[DATASET EXTRACT]:
BEGIN

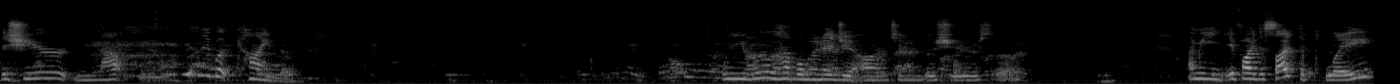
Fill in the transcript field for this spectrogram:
This year, not really, but kinda. we will have a midget on our team this year, so. I mean, if I decide to play,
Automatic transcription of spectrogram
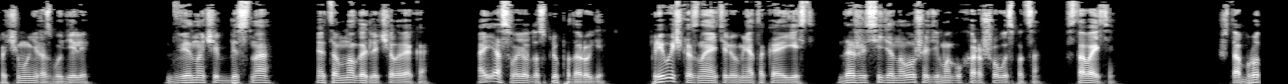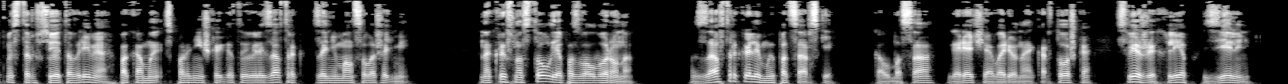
Почему не разбудили? Две ночи без сна — это много для человека. А я свое досплю по дороге. Привычка, знаете ли, у меня такая есть. Даже сидя на лошади, могу хорошо выспаться. Вставайте. Штаб-ротмистер все это время, пока мы с парнишкой готовили завтрак, занимался лошадьми. Накрыв на стол, я позвал барона. Завтракали мы по-царски. Колбаса, горячая вареная картошка, свежий хлеб, зелень.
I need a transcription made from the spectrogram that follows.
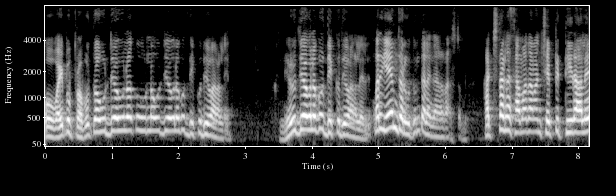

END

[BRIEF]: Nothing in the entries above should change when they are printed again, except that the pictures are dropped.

[RESPONSE TO THIS EXERCISE]:
Fill in the transcript field for this spectrogram:
This year, not really, but kinda. we will have a midget on our team this year, so. I mean, if I decide to play,
Automatic transcription of spectrogram
Почему не разбудили? Две ночи без сна — это много для человека. А я свое досплю по дороге. Привычка, знаете ли, у меня такая есть. Даже сидя на лошади, могу хорошо выспаться. Вставайте. Штаб-ротмистер все это время, пока мы с парнишкой готовили завтрак, занимался лошадьми. Накрыв на стол, я позвал барона. Завтракали мы по-царски. Колбаса, горячая вареная картошка, свежий хлеб, зелень.
I need a transcription made from the spectrogram that follows.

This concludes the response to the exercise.